Improved diagnostics, treatments increase autism diagnoses in Utah minorities
Jul 27, 2023, 7:11 PM | Updated: Jul 28, 2023, 6:40 am
MAGNA, Utah — A new study showed one in every 40 8-year-olds in Utah had been diagnosed with autism spectrum disorder. For years, research found white children had the highest rates of autism, but, for the first time, diagnoses among historically under-served populations in Utah are now comparable with white children.
Jennifer Lopez knew early on something was different with her now almost-4-year-old son, Kaden Alcantara.
“He didn’t like to play with toys,” she said. “He just wanted to stare at the wall or the TV, blank — no emotions at all.” Kaden often threw tantrums and missed developmental milestones. “Then when he was close to one year, I noticed that he didn’t want to stand up,” she recalled. She addressed her concerns with their pediatrician at Kaden’s regular wellness check-ups. It wasn’t until Kaden was about 18 months old that her doctor suggested he might have autism spectrum disorder.
Lopez said she felt a range of emotions. “Depressing, at the same time angry, and well, all the emotions,” she described.
She says the process of getting to that diagnosis was less than ideal. Her doctor said she needed to wait until Kaden was between 2 to 2.5 years old to take a formal autism evaluation. The wait was painstaking as a worried mom. In the meantime, she turned to Google for more information.
Lopez is transparent about the unique barriers she faces as a Hispanic mother — first a lack of awareness among her community. She wishes she was more familiar with the signs earlier.
She remembers the doctor telling her Kaden may have autism and thinking to herself, “OK. What is that?”
Kaden goes to therapy five days a week for three to four hours at a time– a significant demand on her time given she also works part-time to qualify for health benefits to cover Kaden’s treatment. With no local family support, she admits it’s been hard.
“My husband has to work more hours in order for me to be more at home and take care of my children,” she said.
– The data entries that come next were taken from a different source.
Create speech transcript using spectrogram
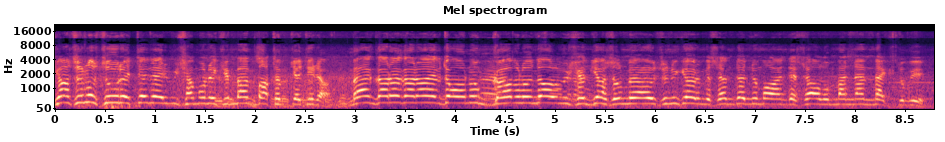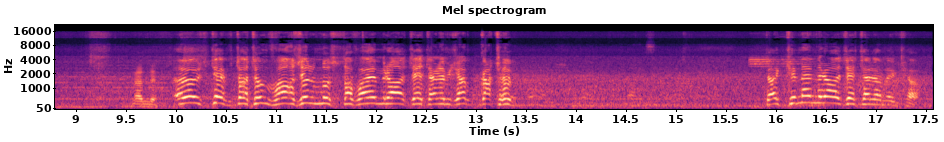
Yazılı surette vermişim onu ki ben batıp gedirəm. Mən qara qara evdə onun qabulunda almışım yazılmaya özünü görməsəm də nümayəndəsi alın məndən məktubi. Bəli. Öz deputatım Fazıl Mustafa'ya müraciət eləmişəm, qatıb. Da kimə müraciət eləmişəm?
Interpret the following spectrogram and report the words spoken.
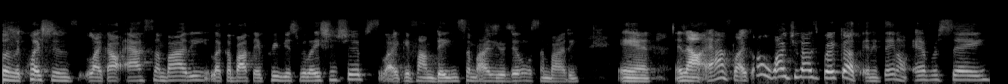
one of the questions. Like I'll ask somebody like about their previous relationships, like if I'm dating somebody or dealing with somebody, and and I'll ask like, oh, why'd you guys break up? And if they don't ever say,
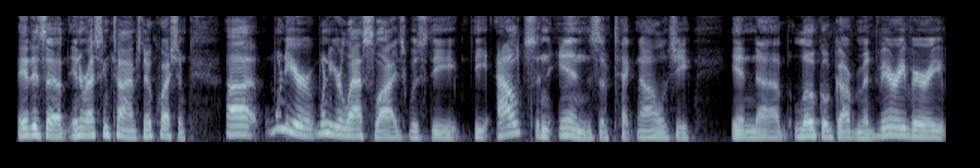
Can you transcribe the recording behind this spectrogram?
It is a interesting times, no question. Uh, one of your one of your last slides was the the outs and ins of technology in uh, local government. Very, very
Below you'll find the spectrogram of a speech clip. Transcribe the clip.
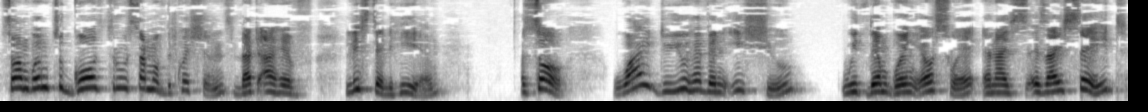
So I'm going to go through some of the questions that I have listed here. So, why do you have an issue with them going elsewhere. And I, as I said,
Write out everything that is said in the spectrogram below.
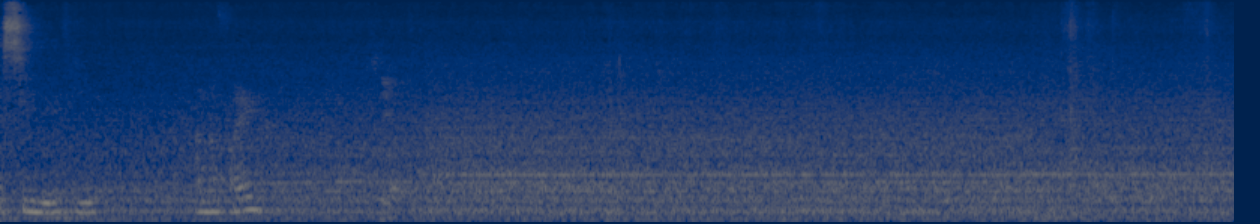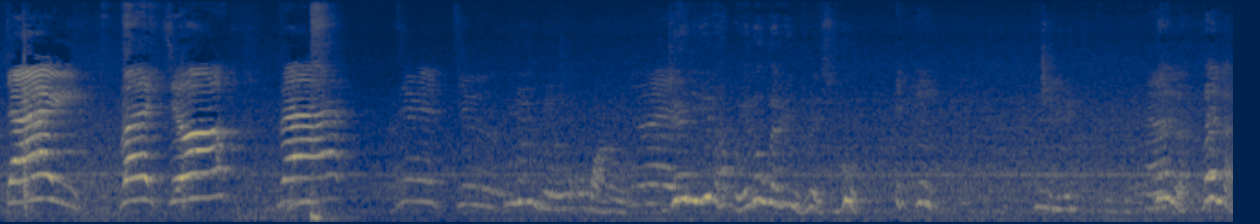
messy with you. I'm afraid. Dai, what you? Jenny, you know, you know where you place. Go. Jenny, Bella, Bella.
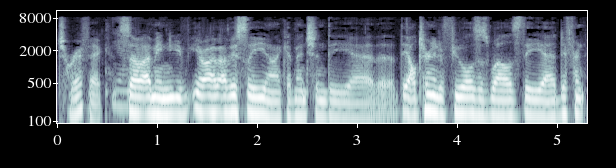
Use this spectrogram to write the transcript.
terrific. Yeah. So, I mean, you you know, obviously, you know, like I mentioned, the uh, the, the alternative fuels as well as the uh, different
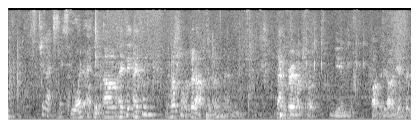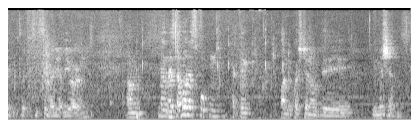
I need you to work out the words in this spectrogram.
Would you like to say something? You want? I think. Um, I think, I think, first of all, good afternoon, and thank you very much for being part of the audience. I think it's good to see so many of you around. Um, Mr. Wall has spoken, I think, on the question of the emissions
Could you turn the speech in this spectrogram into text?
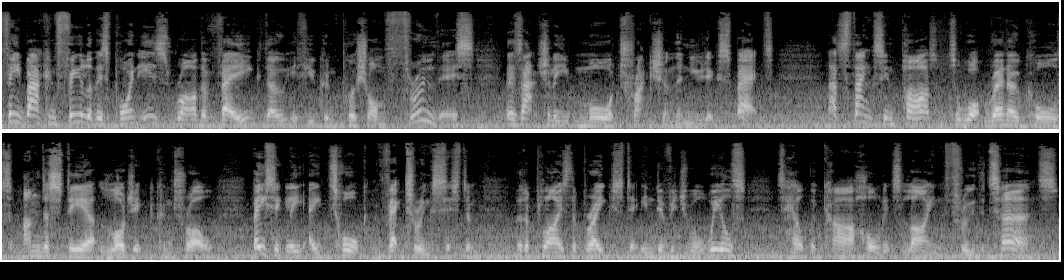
Feedback and feel at this point is rather vague, though if you can push on through this, there's actually more traction than you'd expect. That's thanks in part to what Renault calls understeer logic control, basically a torque vectoring system that applies the brakes to individual wheels to help the car hold its line through the turns.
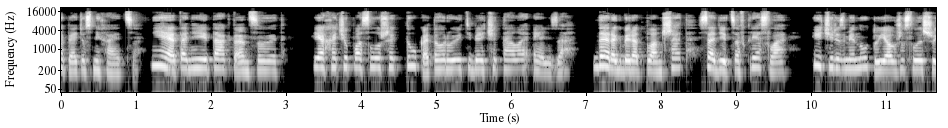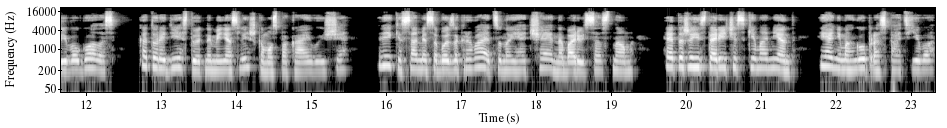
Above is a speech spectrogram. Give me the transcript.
опять усмехается. Нет, они и так танцуют. Я хочу послушать ту, которую тебе читала Эльза. Дерек берет планшет, садится в кресло, и через минуту я уже слышу его голос, который действует на меня слишком успокаивающе. Веки сами собой закрываются, но я отчаянно борюсь со сном. Это же исторический момент — я не могу проспать его.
Despite those challenges, Dr. Debbie Bilder, professor of psychiatry at the Huntsman Mental Health Institute, and Dr. John Taggart Hopkin, presidential endowed chair in Autism Research and Clinical Translation, said the services are getting better. Recent National CDC research shows autism is now being recognized in a more diverse group of children — at least 30% higher among Asian/Pacific Islander, Black, and Hispanic children in 2020 than in 2018.
“In the past, it was primarily children of Non-Hispanic white dissent, yet now we are seeing a broader, more diverse group of children with autism being recognized, being identified and particularly here in Utah, that is among the Latino community,” Bilder concluded based on research from a study of Utah 4-year-olds.
While the national research saw a rise in autism diagnoses among Asian/Pacific Islander and Black children, the data was not statistically significant in Utah because of the low number of affected children.
Bilder credits the increase to better diagnostic tools and treatment services among these populations. “You may worry that your child has autism, but if you cannot access diagnostic services or treatment services, it is unlikely that your child is going to be identified with autism,” she explained. Bilder said Utah has seen a shift in the socioeconomic status of children getting help. “Those kids with the lowest income tier are more likely to be identified,” she said. “We’ve been able to help those most vulnerable children in our community access these needed diagnostic and treatment services.”
“I realize families with less financial abilities still have barriers in getting their child access to the treatment. It’s time-consuming. Their jobs may not be as flexible as other people’s jobs,” she added.
Bilder encourages all parents to be aware of the signs. “It is manifested by children having difficulty with social interaction and communication, as well as having restricted interests or repetitive behaviors or abnormal responses to sensory input,” she explained.
Other signs include not having a social smile by two months of age, not making eye contact, developing language later than expected, or losing social/language ability. Bilder said these factors could impact a child’s ability to become independent.
Over the years, Lopez has learned to manage Kaden’s tantrums and to introduce him to unfamiliar places and people. “The noises, a lot of kids, crowded place — those are things that I need to avoid,” she said.
Though Kaden is nonverbal, Lopez believes her son is showing progress. He now makes eye contact, communicates better, plays with his brother and is starting to show love to his family. “He will look at [his dad] and his smile and sometimes runs to him and give him the kiss,” she said.
Bilder is also encouraged by the growth she sees in patients with the right help. “They’ve learned how to engage, they’ve learned how to manage their emotions when they become overwhelmed so that they can have these relationships with those individuals around them,” she said.
Bilder said legislation passed over the last decade, including Medicaid coverage for autism treatment, has significantly contributed to the increase in diagnoses and access to services among all populations.
Utah received four more years of funding to continue to increase awareness, ensuring parents and providers understand the signs of autism development, the screening and referral processes. This funding will also help the state identify particular communities that may have delayed access to care.